WHAT IS NEEDED: Could the data below be retyped exactly, without its pictures?

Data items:

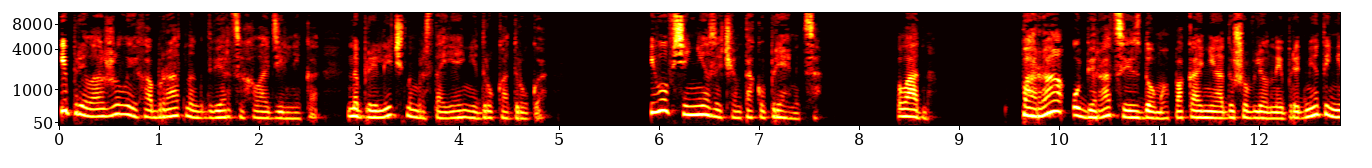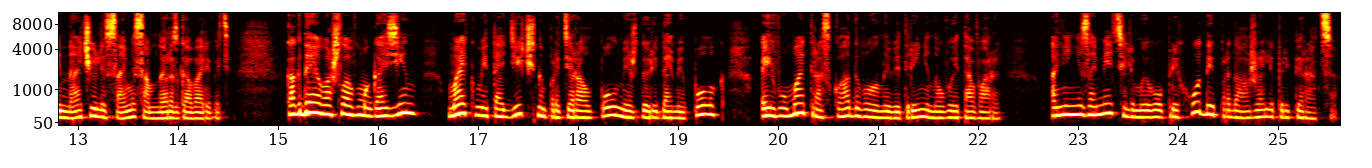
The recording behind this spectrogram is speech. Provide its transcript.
и приложила их обратно к дверце холодильника на приличном расстоянии друг от друга. И вовсе незачем так упрямиться. Ладно, Пора убираться из дома, пока неодушевленные предметы не начали сами со мной разговаривать. Когда я вошла в магазин, Майк методично протирал пол между рядами полок, а его мать раскладывала на витрине новые товары. Они не заметили моего прихода и продолжали припираться.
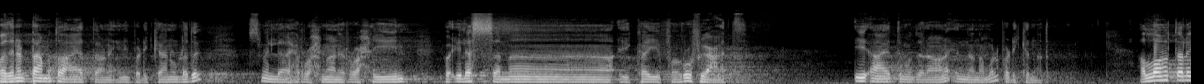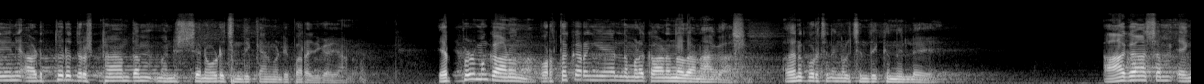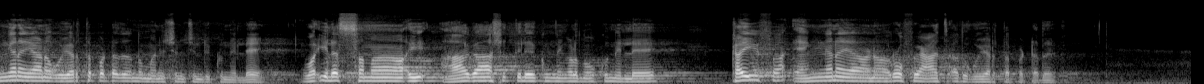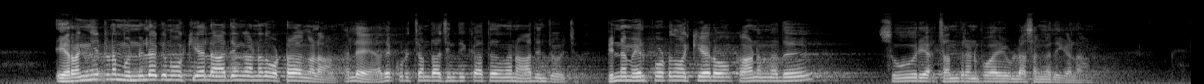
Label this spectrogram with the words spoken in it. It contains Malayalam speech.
പതിനെട്ടാമത്തെ ആയത്താണ് ഇനി പഠിക്കാനുള്ളത്. ബിസ്മില്ലാഹിർ റഹ്മാൻ റഹീം വ ഇലസ്സമാഇ കൈഫ റുഫിഅത്. ഈ ആയത്ത് മുതലാണ് ഇന്ന് നമ്മൾ പഠിക്കുന്നത്. അള്ളാഹു തലയിന് അടുത്തൊരു ദൃഷ്ടാന്തം മനുഷ്യനോട് ചിന്തിക്കാൻ വേണ്ടി പറയുകയാണ്. എപ്പോഴും കാണുന്ന പുറത്തൊക്കെ ഇറങ്ങിയാൽ നമ്മൾ കാണുന്നതാണ് ആകാശം. അതിനെക്കുറിച്ച് നിങ്ങൾ ചിന്തിക്കുന്നില്ലേ? ആകാശം എങ്ങനെയാണ് ഉയർത്തപ്പെട്ടതെന്ന് മനുഷ്യൻ ചിന്തിക്കുന്നില്ലേ? വ ഇലസമായി ആകാശത്തിലേക്കും നിങ്ങൾ നോക്കുന്നില്ലേ? കൈഫ എങ്ങനെയാണ് റുഫാത്ത് അത് ഉയർത്തപ്പെട്ടത്? ഇറങ്ങിയിട്ടുണ്ട് മുന്നിലേക്ക് നോക്കിയാൽ ആദ്യം കാണുന്നത് ഒട്ടകങ്ങളാണ് അല്ലേ? അതേക്കുറിച്ച് എന്താ ചിന്തിക്കാത്തതെന്നാണ് ആദ്യം ചോദിച്ചത്. പിന്നെ മേൽപോട്ട് നോക്കിയാലോ കാണുന്നത് സൂര്യ ചന്ദ്രൻ പോലെയുള്ള സംഗതികളാണ്.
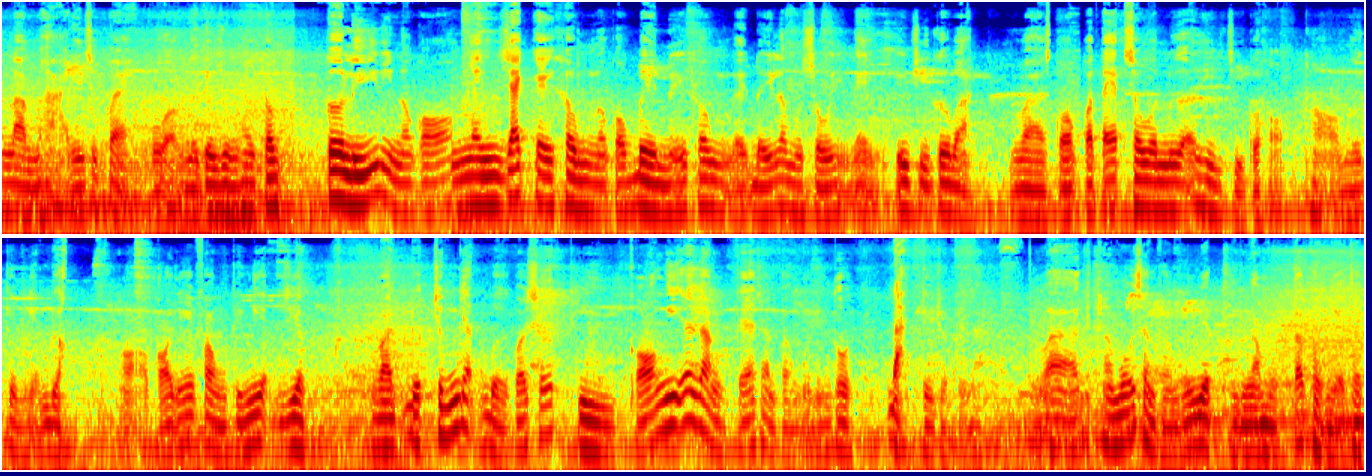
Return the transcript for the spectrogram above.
làm hại đến sức khỏe của người tiêu dùng hay không cơ lý thì nó có nhanh rách hay không, nó có bền hay không, đấy đấy là một số những cái tiêu chí cơ bản. Và có qua test sâu hơn nữa thì chỉ có họ họ mới kiểm nghiệm được. Họ có những cái phòng thí nghiệm riêng. Và được chứng nhận bởi qua sớt thì có nghĩa rằng cái sản phẩm của chúng tôi đạt tiêu chuẩn Việt Nam. Và mỗi sản phẩm của Việt thì là một tác phẩm nghệ thuật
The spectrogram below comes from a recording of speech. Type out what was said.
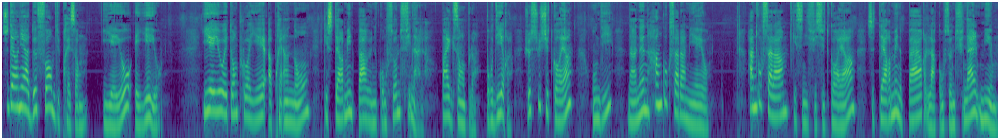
Ce dernier a deux formes du présent, ieo et yeo. Ieo est employé après un nom qui se termine par une consonne finale. Par exemple, pour dire je suis sud-coréen, on dit 나는 한국 사람이에요. 한국 사람, qui signifie sud-coréen, se termine par la consonne finale mium.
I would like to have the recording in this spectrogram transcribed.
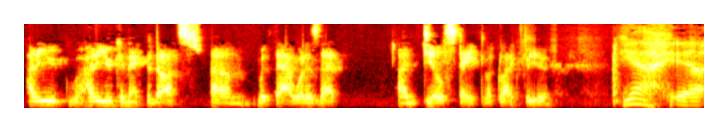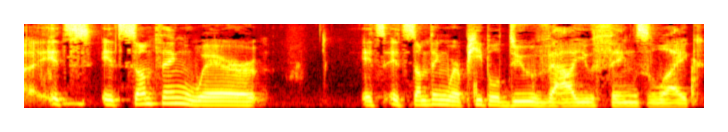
how do you how do you connect the dots um, with that? What does that ideal state look like for you? Yeah, yeah, it's it's something where it's it's something where people do value things like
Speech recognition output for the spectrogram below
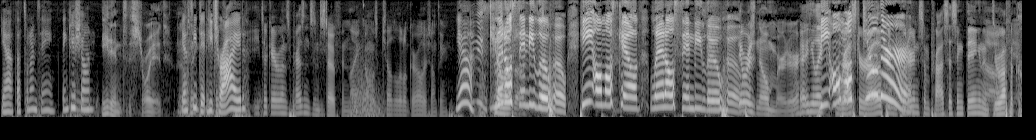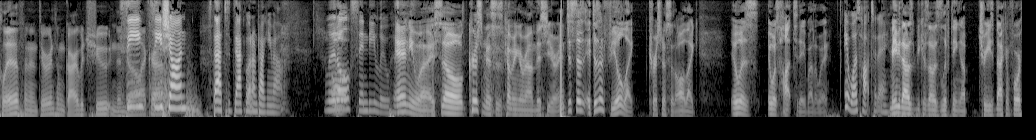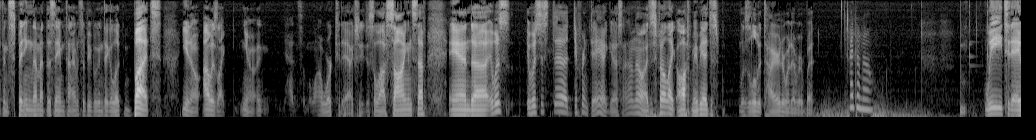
Yeah, that's what I'm saying. Thank you, Sean. He didn't destroy it. I don't Yes, he did. He took- tried. He took everyone's presents and stuff, and like almost killed a little girl or something. Yeah. Little the- Cindy Lou Who. He almost killed little Cindy Lou Who. There was no murder. Uh, he like He almost wrapped her killed up and her. put her in some processing thing, and then Oh, threw her off a cliff, and then threw her in some garbage chute, and then did all see, that crap. see, Sean. That's exactly what I'm talking about. Little Oh. Cindy Lou Who. Anyway, so Christmas is coming around this year, and it just does it doesn't feel like Christmas at all. Like it was it was hot today, by the way. it was hot today. Maybe that was because I was lifting up trees back and forth and spinning them at the same time, so people can take a look. But you know, I was like, you know, I had some, a lot of work today actually, just a lot of sawing and stuff, and uh, it was it was just a different day, I guess. I don't know. I just felt like off. Maybe I just was a little bit tired or whatever, but I don't know. We today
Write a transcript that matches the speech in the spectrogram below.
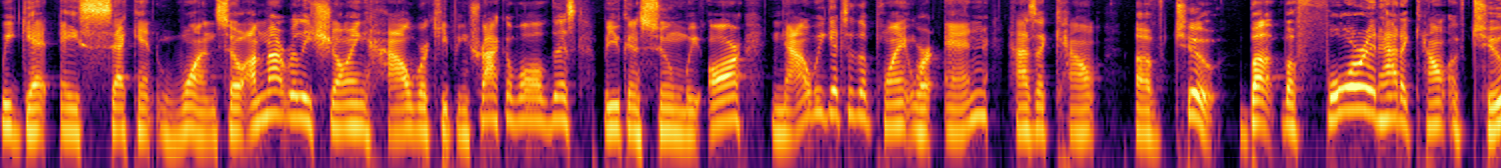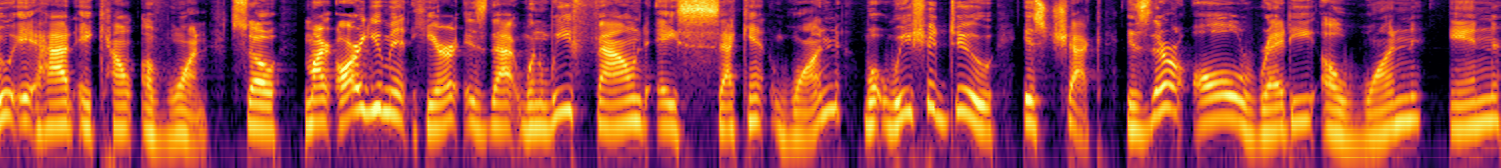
we get a second 1. So I'm not really showing how we're keeping track of all of this, but you can assume we are. Now we get to the point where n has a count of two. But before it had a count of two, it had a count of one. So my argument here is that when we found a second one, what we should do is check, is there already a one in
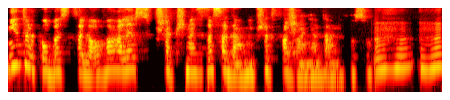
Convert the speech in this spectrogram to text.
nie tylko bezcelowe, ale sprzeczne z zasadami przetwarzania danych osobowych. Mm -hmm.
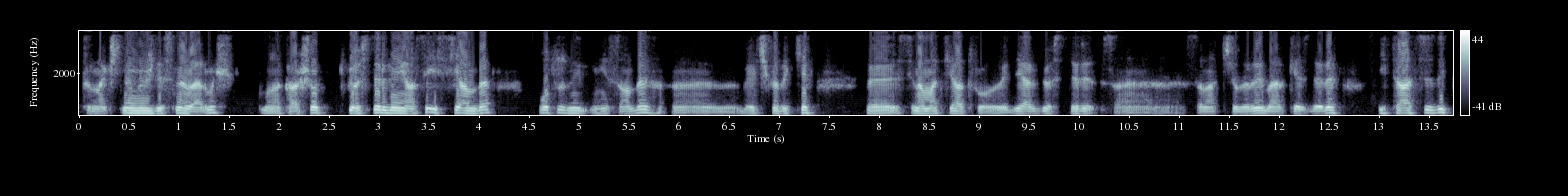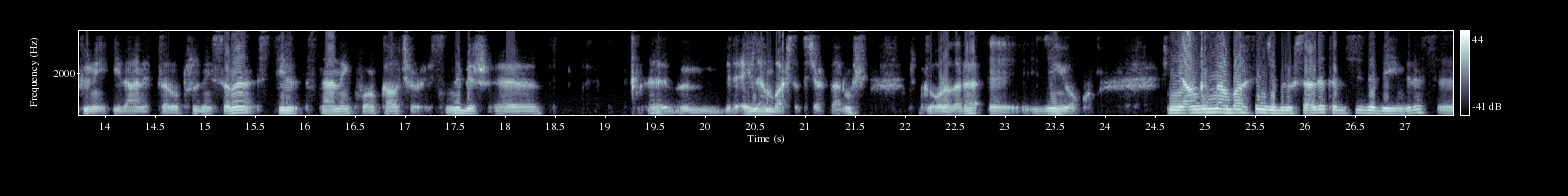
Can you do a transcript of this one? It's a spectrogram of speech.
tırnak içinde müjdesini vermiş. Buna karşılık gösteri dünyası isyanda 30 Nisan'da e, Belçika'daki e, sinema, tiyatro ve diğer gösteri sanatçıları, merkezleri itaatsizlik günü ilan ettiler 30 Nisan'ı Still Standing for Culture isimli bir e, e, bir eylem başlatacaklarmış. Çünkü oralara e, izin yok. Şimdi yangından bahsedince Brüksel'de tabii siz de değindiniz. E,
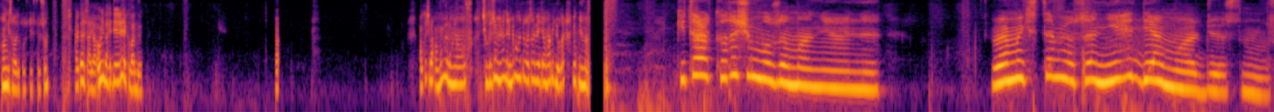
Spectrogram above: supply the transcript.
Hangi saatte istiyorsun? Arkadaşlar oyunda giderek kaldı. Arkadaşlar anlamıyorum ya. Çıkacağım. Arkadaşlar vereceğim. Yok bilmem. Git arkadaşım o zaman yani. Vermek istemiyorsan niye hediyem var diyorsunuz?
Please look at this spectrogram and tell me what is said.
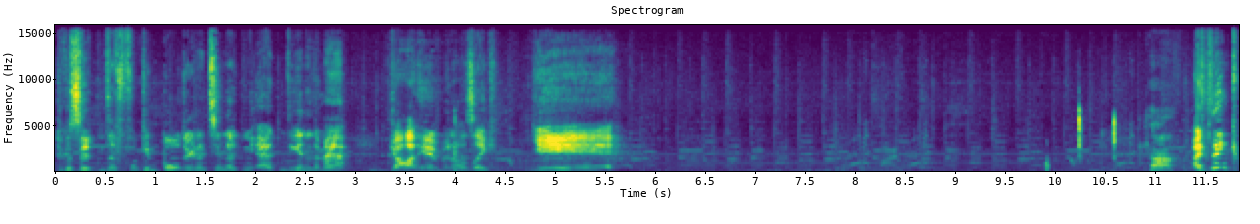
because the the fucking boulder that's in the at the end of the map got him, and I was like, yeah. Huh. I think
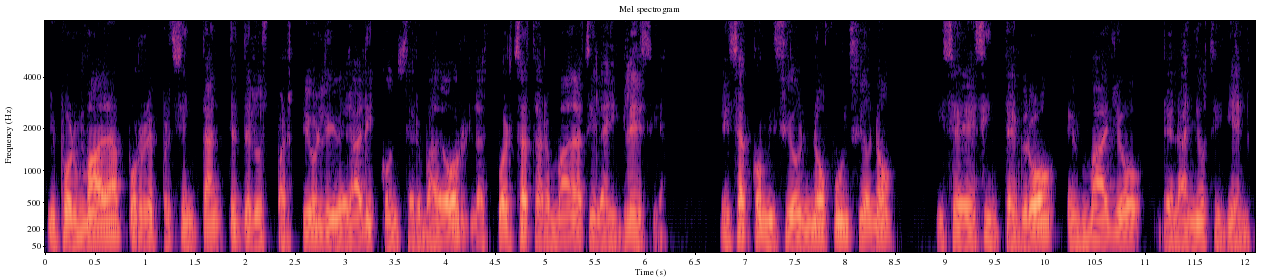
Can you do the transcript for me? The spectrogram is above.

ANSWER BOX:
The recording behind this spectrogram is speech. Provide its transcript.
и приложила их обратно к дверце холодильника на приличном расстоянии друг от друга. И вовсе незачем так упрямиться. Ладно, Пора убираться из дома, пока неодушевленные предметы не начали сами со мной разговаривать. Когда я вошла в магазин, Майк методично протирал пол между рядами полок, а его мать раскладывала на витрине новые товары. Они не заметили моего прихода и продолжали припираться.
Label this spectrogram with the words spoken in it. It contains Malayalam speech.
പതിനെട്ടാമത്തെ ആയത്താണ് ഇനി പഠിക്കാനുള്ളത്. ബിസ്മില്ലാഹിർ റഹ്മാൻ റഹീം വ ഇലസ്സമാഇ കൈഫ റുഫിഅത്. ഈ ആയത്ത് മുതലാണ് ഇന്ന് നമ്മൾ പഠിക്കുന്നത്. അള്ളാഹു തലയിന് അടുത്തൊരു ദൃഷ്ടാന്തം മനുഷ്യനോട് ചിന്തിക്കാൻ വേണ്ടി പറയുകയാണ്. എപ്പോഴും കാണുന്ന പുറത്തൊക്കെ ഇറങ്ങിയാൽ നമ്മൾ കാണുന്നതാണ് ആകാശം. അതിനെക്കുറിച്ച് നിങ്ങൾ ചിന്തിക്കുന്നില്ലേ? ആകാശം എങ്ങനെയാണ് ഉയർത്തപ്പെട്ടതെന്ന് മനുഷ്യൻ ചിന്തിക്കുന്നില്ലേ? വ ഇലസമായി ആകാശത്തിലേക്കും നിങ്ങൾ നോക്കുന്നില്ലേ? കൈഫ എങ്ങനെയാണ് റുഫാത്ത് അത് ഉയർത്തപ്പെട്ടത്? ഇറങ്ങിയിട്ടുണ്ട് മുന്നിലേക്ക് നോക്കിയാൽ ആദ്യം കാണുന്നത് ഒട്ടകങ്ങളാണ് അല്ലേ? അതേക്കുറിച്ച് എന്താ ചിന്തിക്കാത്തതെന്നാണ് ആദ്യം ചോദിച്ചത്. പിന്നെ മേൽപോട്ട് നോക്കിയാലോ കാണുന്നത് സൂര്യ ചന്ദ്രൻ പോലെയുള്ള സംഗതികളാണ്.
Return the transcript for the spectrogram above.
làm hại đến sức khỏe của người tiêu dùng hay không cơ lý thì nó có nhanh rách hay không, nó có bền hay không, đấy đấy là một số những cái tiêu chí cơ bản. Và có qua test sâu hơn nữa thì chỉ có họ họ mới kiểm nghiệm được. Họ có những cái phòng thí nghiệm riêng. Và được chứng nhận bởi qua sớt thì có nghĩa rằng cái sản phẩm của chúng tôi đạt tiêu chuẩn Việt Nam. Và mỗi sản phẩm của Việt thì là một tác phẩm nghệ thuật
The spectrogram below comes from a recording of speech. Type out what was said.
Ce dernier a deux formes du présent, ieo et yeo. Ieo est employé après un nom qui se termine par une consonne finale. Par exemple, pour dire je suis sud-coréen, on dit 나는 한국 사람이에요. 한국 사람, qui signifie sud-coréen, se termine par la consonne finale mium.
I would like to have the recording in this spectrogram transcribed.
how do you how do you connect the dots um, with that? What does that ideal state look like for you? Yeah, yeah, it's it's something where it's it's something where people do value things like
Speech recognition output for the spectrogram below
Yeah, that's what I'm saying. Thank you, Sean. He didn't destroy it. I don't Yes, he did. He took- tried. He took everyone's presents and stuff, and like almost killed a little girl or something. Yeah. Little the- Cindy Lou Who. He almost killed little Cindy Lou Who. There was no murder. Uh, he like He almost wrapped her killed up and her. put her in some processing thing, and then Oh, threw her off a cliff, and then threw her in some garbage chute, and then did all see, that crap. see, Sean. That's exactly what I'm talking about. Little Oh. Cindy Lou Who. Anyway, so Christmas is coming around this year, and it just does it doesn't feel like Christmas at all. Like it was it was hot today, by the way. it was hot today. Maybe that was because I was lifting up trees back and forth and spinning them at the same time, so people can take a look. But you know, I was like, you know, I had some, a lot of work today actually, just a lot of sawing and stuff, and uh, it was it was just a different day, I guess. I don't know. I just felt like off. Maybe I just was a little bit tired or whatever, but I don't know. We today
Write a transcript that matches the speech in the spectrogram below.
we get a second 1. So I'm not really showing how we're keeping track of all of this, but you can assume we are. Now we get to the point where n has a count of two. But before it had a count of two, it had a count of one. So my argument here is that when we found a second one, what we should do is check, is there already a one in
Convert the speech in this spectrogram to text.
nie tylko bezcelowe, ale sprzeczne z zasadami przetwarzania danych osobowych. Mm -hmm.
Can you do a transcript of this one? It's a spectrogram of speech.
tırnak içinde müjdesini vermiş. Buna karşılık gösteri dünyası isyanda 30 Nisan'da e, Belçika'daki e, sinema, tiyatro ve diğer gösteri sanatçıları, merkezleri itaatsizlik günü ilan ettiler 30 Nisan'ı Still Standing for Culture isimli bir e, e, bir eylem başlatacaklarmış. Çünkü oralara e, izin yok. Şimdi yangından bahsedince Brüksel'de tabii siz de değindiniz. E,
Spectrogram above: supply the transcript.
Hangi saatte istiyorsun? Arkadaşlar oyunda giderek kaldı. Arkadaşlar anlamıyorum ya. Çıkacağım. Arkadaşlar vereceğim. Yok bilmem. Git arkadaşım o zaman yani. Vermek istemiyorsan niye hediyem var diyorsunuz?
Please look at this spectrogram and tell me what is said.
because the the fucking boulder that's in the at the end of the map got him, and I was like, yeah. Huh. I think
Can you do the transcript for me? The spectrogram is above.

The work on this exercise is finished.